There is a growing number of new sustainable, inclusive, cohesive, participatory, just and humane economic models. A possible next step in the discourse about them is the comparative analysis in order to find out key commonalities, potential synergies, and “requirements” for a future-fit economic model. The author and initiator of the Economy for the Common Good provides an overview of these „new sustainable economic models“ and compares them according to underlying values, principles, and practical ways of implementation. The keynote addresses the cooperative spirit of the conference and prepares the ground for its public highlight on the eve of June 3rd, the round table with representatives of diverse future-fit economic models.

The era of postgrowth economics | By Matthias Olthaar


The scientific debate on whether economies should always continue to grow increasingly becomes a political and societal debate. On the one hand further growth for the most affluent countries seems neither possible nor valuable, but on the other hand there is still lack of understanding and knowledge what a non-growing economy should look like and could best be governed. In this lecture we discuss various policy measures that can be realistically implemented, take into account government finances and aim at a higher quality of life despite a non-growing economy.

Democratic principles for a sustainable economy | By Lisa Herzog


Democracy is under pressure, and less and less able to stir the economy into a sustainable direction. Therefore, to stabilize democracy and to make possible the socio-ecological transformation of the economy, democratic principles need to be implemented directly in the economy. This is not only a matter of morality, but also has practical advantages. Democratizing the economy can increase legitimacy and take advantage of the “knowledge of the many” to accelerate the transformation. Democratic practices, especially deliberation, allow bringing together different forms of knowledge, which is crucial for the local implementation of principles of social and ecological sustainability. This talk explores what this idea means in more concrete terms, from democratic participation in the workplace to the democratization of time.

Market, state, association, and well-being. An historical approach | By Bas van Bavel

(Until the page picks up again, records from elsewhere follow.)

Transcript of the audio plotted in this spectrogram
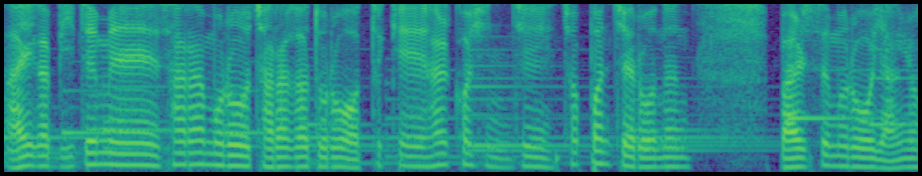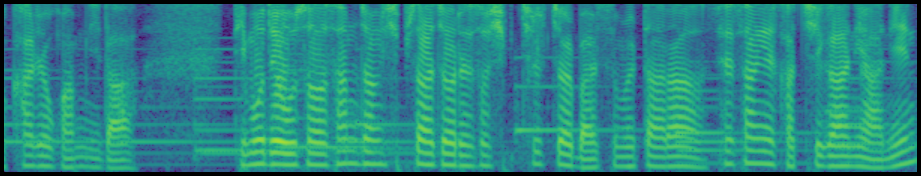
아이가 믿음의 사람으로 자라가도록 어떻게 할 것인지 첫 번째로는 말씀으로 양육하려고 합니다. 디모데후서 3장 14절에서 17절 말씀을 따라 세상의 가치관이 아닌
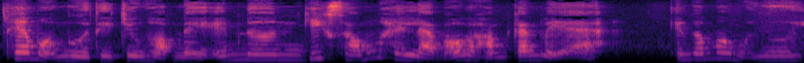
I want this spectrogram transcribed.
Theo mọi người thì trường hợp này em nên giết sống hay là bỏ vào hầm canh vậy ạ? À? Em cảm ơn mọi người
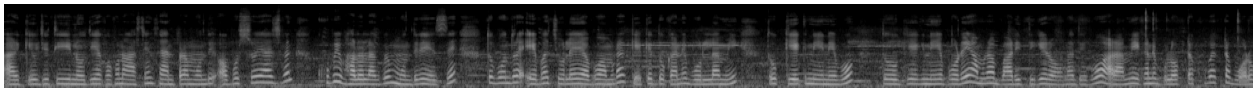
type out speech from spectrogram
আর কেউ যদি নদিয়া কখনো আসেন, স্যানপাড়া মন্দির অবশ্যই আসবেন। খুবই ভালো লাগবে মন্দিরে এসে। তো বন্ধুরা, এবার চলে যাব আমরা কেকের দোকানে, বললামই। তো কেক নিয়ে নেব। তো কেক নিয়ে পরে আমরা বাড়ির দিকে রওনা দেব। আর আমি এখানে ব্লগটা খুব একটা বড়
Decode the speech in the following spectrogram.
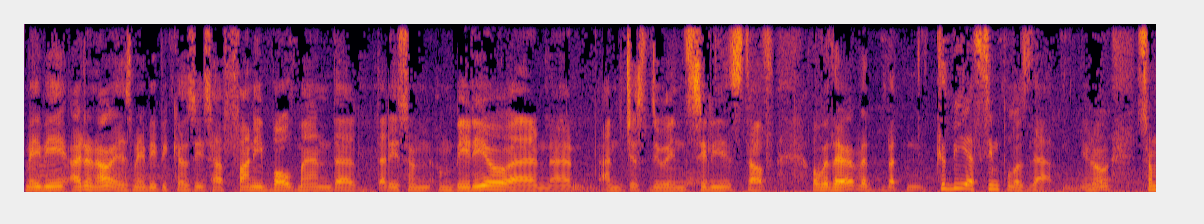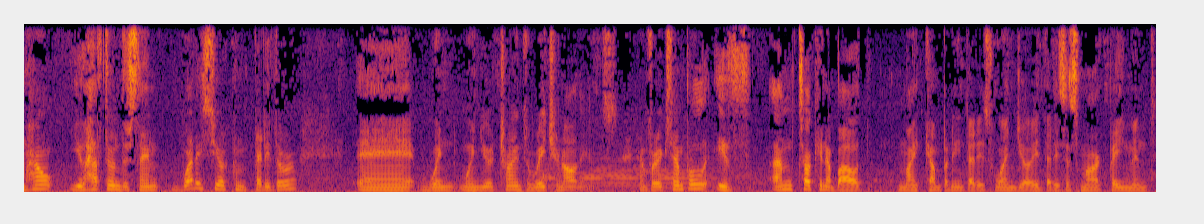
maybe I don't know. Is maybe because he's a funny bald man that, that is on, on video, and, and I'm just doing silly stuff over there. But but could be as simple as that. You know, Yeah. somehow you have to understand what is your competitor uh, when when you're trying to reach an audience. And for example, if I'm talking about my company that is Wenjoy, that is a smart payment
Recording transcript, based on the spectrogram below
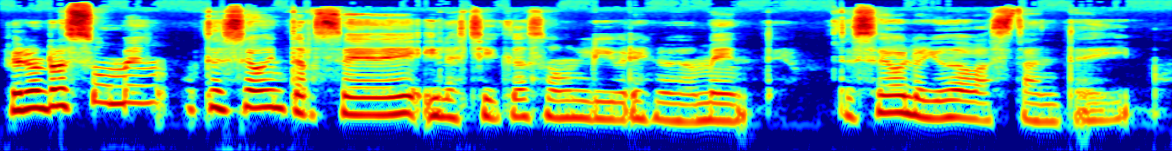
Pero en resumen, Teseo intercede y las chicas son libres nuevamente. Teseo lo ayuda bastante a Edipo.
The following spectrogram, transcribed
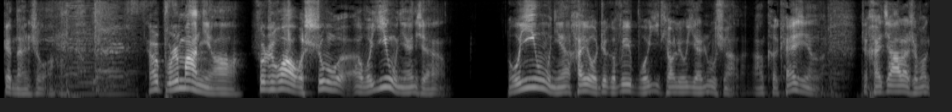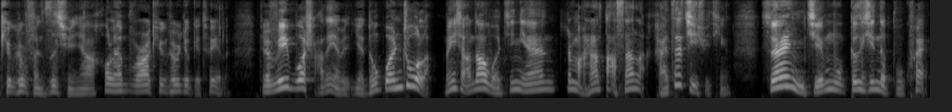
该难受啊。他说不是骂你啊，说实话，我十五，我一五年前。我一五年还有这个微博一条留言入选了啊，可开心了。这还加了什么 QQ 粉丝群呀？后来不玩 QQ 就给退了。这微博啥的也也都关注了。没想到我今年这马上大三了，还在继续听。虽然你节目更新的不快，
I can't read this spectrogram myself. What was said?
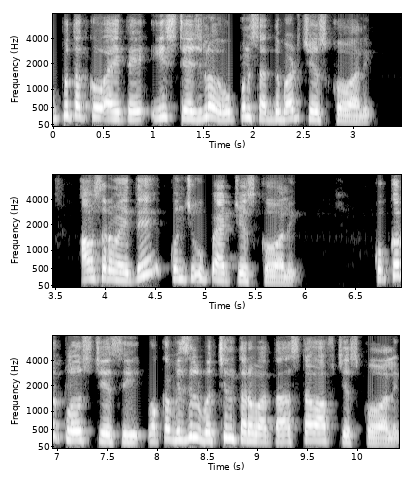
ఉప్పు తక్కువ అయితే ఈ స్టేజ్లో ఉప్పును సర్దుబాటు చేసుకోవాలి. అవసరమైతే కొంచెం ఉప్పు యాడ్ చేసుకోవాలి. కుక్కర్ క్లోజ్ చేసి ఒక విజిల్ వచ్చిన తర్వాత స్టవ్ ఆఫ్ చేసుకోవాలి.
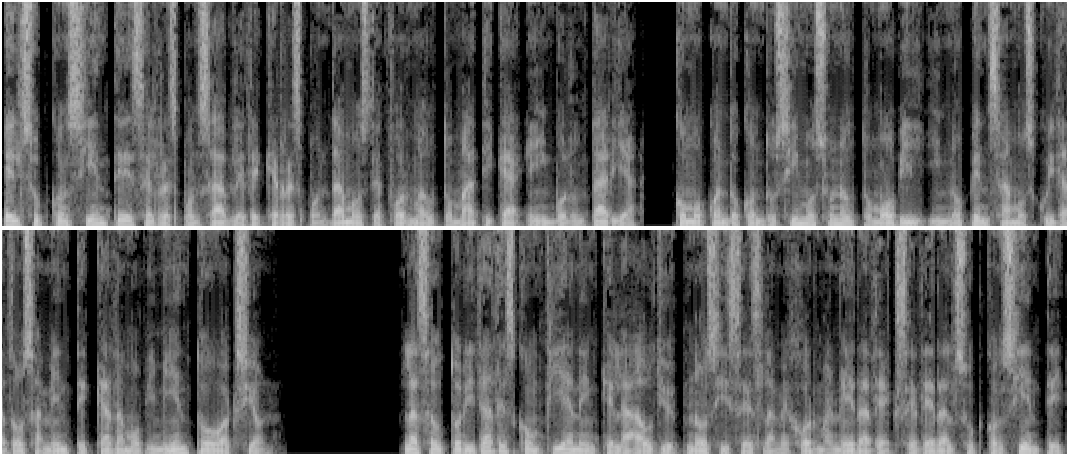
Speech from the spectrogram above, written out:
El subconsciente es el responsable de que respondamos de forma automática e involuntaria, como cuando conducimos un automóvil y no pensamos cuidadosamente cada movimiento o acción. Las autoridades confían en que la audiohipnosis es la mejor manera de acceder al subconsciente,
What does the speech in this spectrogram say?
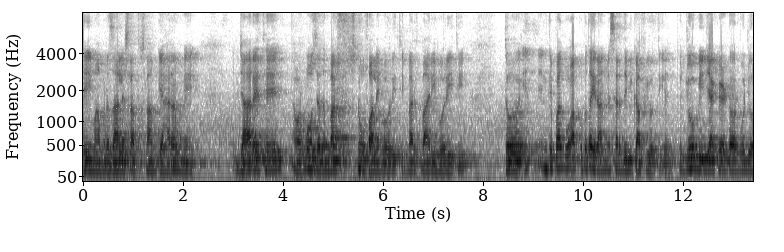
ये इमाम रज़ा सलाम के हरम में जा रहे थे और बहुत ज़्यादा बर्फ़ स्नो फॉलिंग हो रही थी बर्फ़बारी हो रही थी। तो इन, इनके पास वो आपको पता है ईरान में सर्दी भी काफ़ी होती है। तो जो भी जैकेट और वो जो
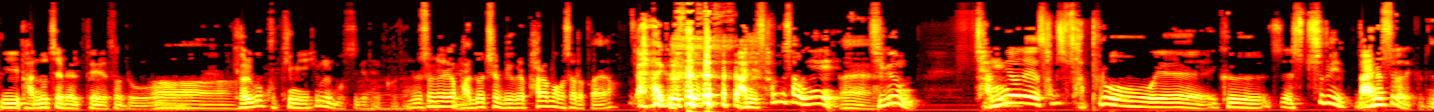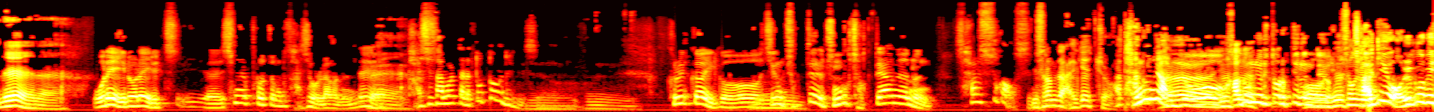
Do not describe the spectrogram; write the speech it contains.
이 반도체 벨트에서도 어. 결국 국힘이 힘을 못 쓰게 될 거다. 윤석열이가 네. 반도체 미국에 팔아먹어서 그럴까요? 아, 그렇죠. 아니, 삼성이 네. 지금 작년에 34%의 그 수출이 마이너스가 됐거든요. 네, 네. 올해 1월에 16% 정도 다시 올라갔는데 네. 다시 3월 달에 또 떨어지고 있어요. 음. 그러니까 이거 음. 지금 죽대, 중국 적대하면은 살 수가 이 없습니다. 사람들 알겠죠. 아, 당연히 네, 알죠. 윤석열- 가동률이 떨어지는데요. 어, 윤석열- 자기 월급이.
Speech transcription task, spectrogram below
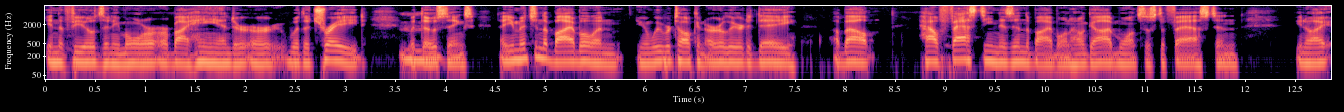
in the fields anymore or by hand or, or with a trade with Mhm. those things now you mentioned the bible and you know we were talking earlier today about how fasting is in the bible and how god wants us to fast and you know i,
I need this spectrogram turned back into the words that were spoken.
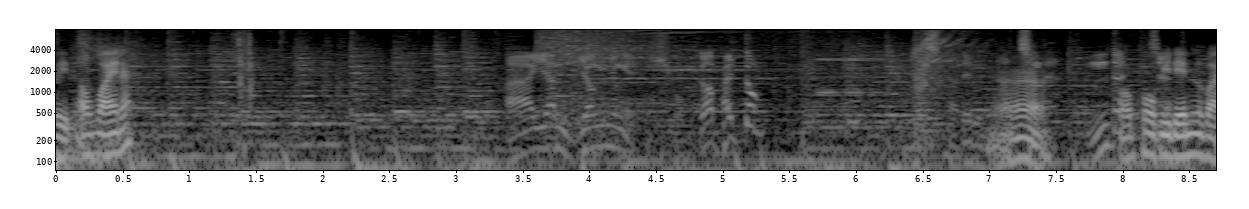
รีดเอาไว้นะขอโพบีเดนลงไป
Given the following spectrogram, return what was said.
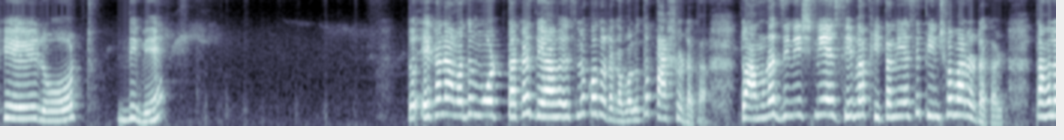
ফেরত দিবে। তো এখানে আমাদের মোট টাকা দেওয়া হয়েছিল কত টাকা বলো তো? পাঁচশো টাকা। তো আমরা জিনিস নিয়েছি বা ফিতা নিয়েছি তিনশো বারো টাকার। তাহলে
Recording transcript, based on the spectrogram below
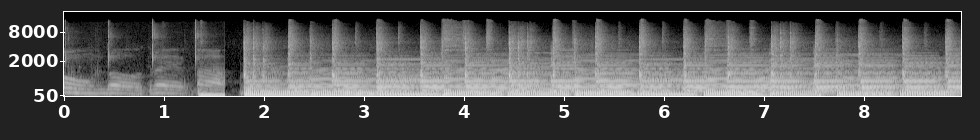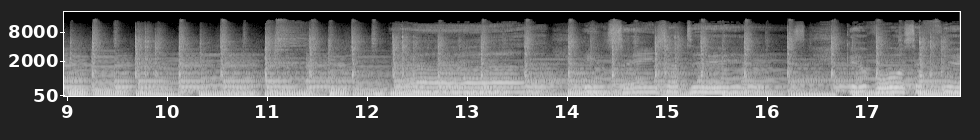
Um, dois, três, quatro. Ah, insensatez que você fez.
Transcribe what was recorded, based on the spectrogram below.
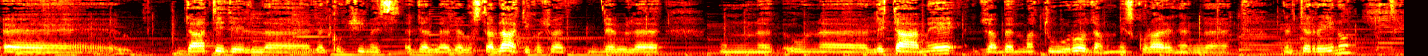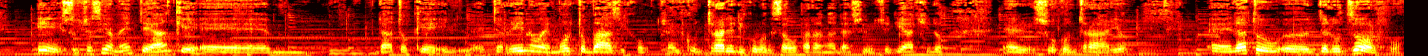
eh, date del, del concime del, dello stallatico, cioè del un, un eh, letame già ben maturo da mescolare nel, nel terreno e successivamente anche eh, dato che il terreno è molto basico, cioè il contrario di quello che stavo parlando adesso, invece di acido è il suo contrario, è dato eh, dello zolfo,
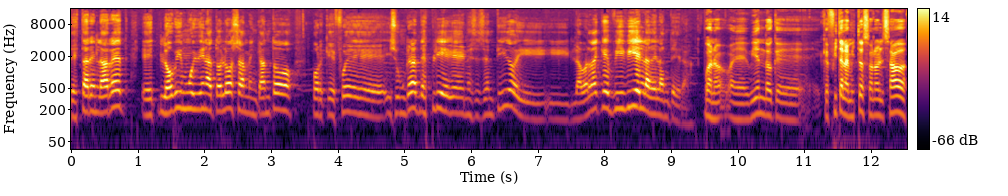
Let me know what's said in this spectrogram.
estar en la red. Eh, lo vi muy bien a Tolosa, me encantó porque fue hizo un gran despliegue en ese sentido y, y la verdad que vi bien la delantera. Bueno, eh, viendo que, que fuiste al amistoso, ¿no? El sábado,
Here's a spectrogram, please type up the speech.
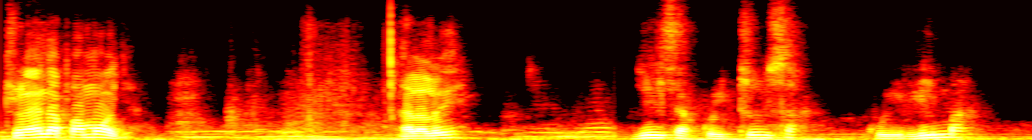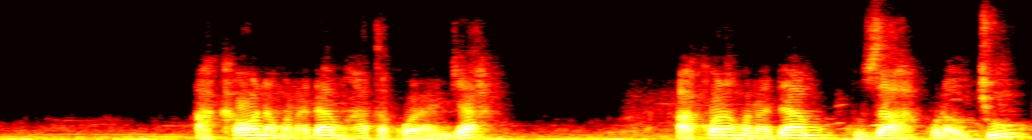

Over the past decades, markets have conventionally been seen as the best instrument to stimulate economic growth and enhance prosperity and well-being. The automatic link between markets and economic growth is increasingly questioned, however, as well as the automatic link between economic growth and enhancement of well-being. This has led to attempts to capture well-being development more directly than through GDP per capita figures and has produced a more variegated picture of well-being growth. Also, this has led to a shift of focus to other coordination systems than the market, as primarily the state but increasingly also the association. Analyses of the historical record suggest that especially the latter could be a vital component in future well-being.